Leroy's bread and butter food insult comes up far too late to help him win the day. It's not even a particularly good insult at that. Leroy tries to make a humorous twist on an old axiom and but it sort of comes out ambiguous and confusing. So what could qualify as a "detour" to a man's heart. Leroy isn't dismissing Loretta's ability to reach a man's heart, he is saying that it's not through the stomach. I don't even want to venture a guess as to what these "detours" could be. Loretta takes a close affair 2-1.
Loretta's comment makes me wonder if she herself was a tall, striking bimbo in her youth when Leroy first met her and that it was the decades of unrelenting bitterness and regret over marrying Leroy that warped her into the stocky block of spite she is today. It would explain why Leroy would have initially approached her and her overly suspicious and hostile attitudes towards bimbos today. The same could have gone for Leroy; in the bloom of his youth he may have been some chiseled Adonis with a head full of hair before marriage robbed him of his dashing looks. That would really add a fascinatingly tragic undercurrent to everything. Loretta goes up 1-0.

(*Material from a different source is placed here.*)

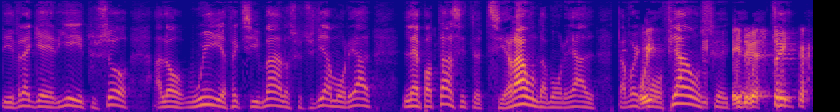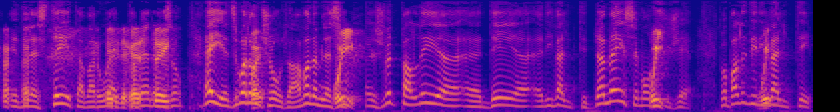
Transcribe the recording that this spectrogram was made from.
des vrais guerriers et tout ça. Alors, oui, effectivement, lorsque tu viens à Montréal, l'important, c'est de te rendre à Montréal, d'avoir confiance. et de rester. et de rester, tabarouette. As raison. Hey, dis-moi une autre chose, avant de me laisser. Je veux te parler euh, euh, des rivalités. Demain, c'est mon sujet. Je vais parler des rivalités.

It looks like Leroy is employing a sort of preemptive "you can't fire me, I quit" approach to his most recent argument with Loretta. I would question whether his course of action is actually effective, but the unhappy look on Loretta's face seems to prove it worked. It was a pretty clever gambit by Leroy. Given prior history, it was likely that he was going to lose any sort of verbal argument with Loretta so he decided to accept defeat in a way that preserved his pride and actually gave him the victory. Leroy ties things up 1-1.
There are many ways to read Loretta's comment that Leroy has been "idling kind of rough lately", each more unspeakably awful than the last. I'm not even going to venture describing potential disgusting scenarios, but I'm sure they all involve miscellaneous bodily sounds. I also hope against hope that none of this rough idling is related in anyway to sexual health issues. Why do Leroy and the good doctor even let Loretta into the examination room all the time? They know they'll just be getting nothing but insults. Loretta earns the point, 2-1.
A quick and easy Sunday morning score by Leroy; and he didn't even have to get out of his pajamas or finish breakfast yet! If there was anyone who would find a way to incorporate buckshot into a stack of pancakes, it would be Loretta. I guess that'll be the last time Loretta opts for healthier, gluten free options at the breakfast table. I get a sense that the fourth panel of the Sunday Showdown is often the place where Leroy earns his bread and butter points making fun of Loretta's cooking. If only he had similar luck in the other panels. Leroy ties things up 2-2 as we head to the fifth and deciding panel.
I am quite disturbed by Leroy's bizarre affection towards kitschy clown paintings and figurines. He must really be into them to be able to put up with the constant barrage of criticism by Loretta. Along with clowns, the talking bass and the dogs playing poker reproduction shows that Leroy has an impressively strong and well defined sense of the camp aesthetic, whether this sense of camp is "naive camp" or "deliberate camp", as defined by Susan Sontag in "Notes on "Camp"" is up for debate. What isn't up for debate however is Loretta's victory in yet another Sunday Showdown, as she squeaks out a close 3-2 win.